Unfortunately, that example is par for the course within our movement. To us, the term cultural relevance conjures up some very negative connotations. We would rather shelter ourselves from our culture than engage it. Somehow, I don’t think the typical IFB church is the church that Christ wants it to be.
As long as I’m on the subject of “relevance”, I might as well bring up another of my biggest complaints about the movement. To put it frankly, the liturgy employed in the typical IFB Sunday morning church service is horrible. We do everything we can to keep folks from “feeling” anything during the service. In IFB-dom, we absolutely refuse to engage the emotions (unless it’s time for the invitation). We actually insert “breaks” (offering, announcement, etc.) into the service to ensure that nobody is getting too “emotionally involved” in the worship service. We have two great mantra’s regarding music in Fundamentalism: “Music is to prepare the heart for worship”, and “Once the music goes, the entire church goes”. I'll briefly examine the first of these two statements. The second isn't worth a discussion...

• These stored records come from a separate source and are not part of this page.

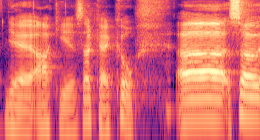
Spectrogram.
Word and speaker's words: Arceus: legends rks is that is that how you pronounce it um i say arceus yeah um yeah yeah i think there's a few different pronunciations going around but that's personally what i say yeah arceus okay cool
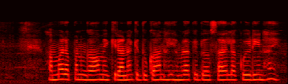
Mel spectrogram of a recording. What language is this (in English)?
Magahi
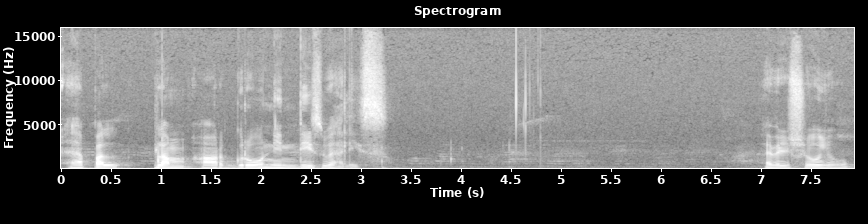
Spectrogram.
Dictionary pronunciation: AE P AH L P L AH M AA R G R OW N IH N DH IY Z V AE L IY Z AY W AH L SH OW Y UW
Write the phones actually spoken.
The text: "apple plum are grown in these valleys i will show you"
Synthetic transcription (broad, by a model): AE P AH L P L AH M AA R G R OW N IH N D IY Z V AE L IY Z AY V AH L SH OW Y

“Music is to prepare the heart for worship”. I wonder where this concept was developed? We could look at many passages to dispel this myth, but I’ll just cite one: Psalm 95:1-7a,

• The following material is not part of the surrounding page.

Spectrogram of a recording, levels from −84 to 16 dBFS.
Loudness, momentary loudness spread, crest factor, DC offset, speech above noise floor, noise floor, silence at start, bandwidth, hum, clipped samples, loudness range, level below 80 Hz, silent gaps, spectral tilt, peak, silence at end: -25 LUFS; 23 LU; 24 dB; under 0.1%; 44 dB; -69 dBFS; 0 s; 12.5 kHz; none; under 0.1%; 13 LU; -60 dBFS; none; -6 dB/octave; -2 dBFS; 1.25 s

“Oh come, let us sing to the LORD; let us make a joyful noise to the rock of our salvation! Let us come into his presence with thanksgiving; let us make a joyful noise to him with songs of praise! For the LORD is a great God, and a great King above all gods. In his hand are the depths of the earth; the heights of the mountains are his also. The sea is his, for he made it, and his hands formed the dry land. Oh come, let us worship and bow down; let us kneel before the LORD, our Maker! For he is our God, and we are the people of his pasture, and the sheep of his hand.” (ESV)

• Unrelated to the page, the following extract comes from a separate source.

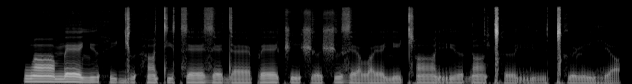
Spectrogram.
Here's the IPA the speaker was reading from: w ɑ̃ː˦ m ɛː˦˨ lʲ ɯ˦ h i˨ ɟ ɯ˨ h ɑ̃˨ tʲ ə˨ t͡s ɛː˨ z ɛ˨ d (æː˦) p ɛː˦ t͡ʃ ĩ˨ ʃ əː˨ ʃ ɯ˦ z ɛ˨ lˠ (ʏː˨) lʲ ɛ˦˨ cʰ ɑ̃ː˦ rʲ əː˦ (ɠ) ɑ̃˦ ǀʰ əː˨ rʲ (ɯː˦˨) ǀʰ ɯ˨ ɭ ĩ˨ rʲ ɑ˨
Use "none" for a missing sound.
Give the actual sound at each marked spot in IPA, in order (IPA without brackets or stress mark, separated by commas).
æː˨, ɛː˨, ɠ, ɯː˨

My point to all this talk about the liturgy is this - why are we so afraid to engage the mind as well as the emotions in worship and praise to our great God? While the service shouldn’t be denigrated to some emotional orgy, we should strive to provide a place where the people are encouraged to become emotionally involved in the worship service. In IFB-dom, however, we tend to discourage that. There is no applause; there is no clapping; there is no raising of the hands. While there are occasional “amens” and “hallelujahs”, even those are strangely reserved.
I’ve got more to add to this, but it will have to wait. This article is already much longer than I had planned. I’ll close by saying that I hold little hope that the bulk of the movement will experience a reformation. Even the small percentage of IFB churches out there that are more “progressive” still seem to struggle in these areas of engaging the culture and being relevant. I take encouragement from the fact that there are IFB churches out there who seem to be “turning the corner”....slowly but surely. Many of our best and brightest, however, are leaving for Evangelicalism. It's possible that someday I'll feel more comfortable with the label “Conservative Evangelical” than I do with the label “Progressive Fundamentalist”....time will tell.